In early January 2017, Pennsylvania Governor Tom Wolf sent a memo to his Cabinet announcing a dramatic change: over the next six months, the commonwealth would consolidate Human Resources (HR) and Information Technology (IT) under a shared services model.1 This would help offset a budget deficit of more than $600 million in the 2016-2017 fiscal year and an even larger anticipa ted deficit the following year.2 It also represented an opportunity to improve service over the long-term. Nonetheless, the pace of the move represented a significant challenge for Secretary of Administration Sharon Min nich, who had been tasked with leading the initiative. Dating back to the 1990s, Pennsylvania had taken in termittent steps toward HR and IT consolidation. Now, in just six months, Minnich and her colleagues would have to build on more than 20 years of work and develop a new model.

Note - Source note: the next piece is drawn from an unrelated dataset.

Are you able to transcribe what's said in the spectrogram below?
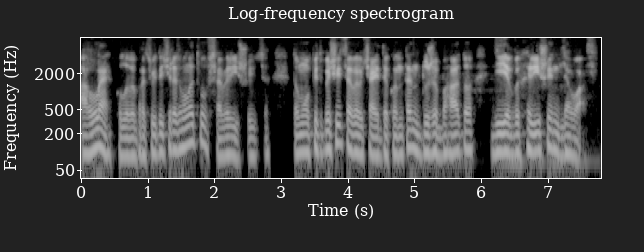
Але коли ви працюєте через молитву, все вирішується. Тому підпишіться, вивчайте контент, дуже багато дієвих рішень для вас.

Thus, as Minnich and her team swung into action, they faced difficult questions. How would they manage the consolidation while maintaining normal operations? How would they balance the divergent needs of the IT and HR communities and different agencies? How should the consolidation be structured, governed, and measured Would they obtain the requisite savings without furloughs or layoffs? With Wolf up for reelection in fall 2018, would the change endure? Most fundamentally, could they make IT and HR more efficient and effective and in the process, improve the lives of Pennsylvanians for years to come?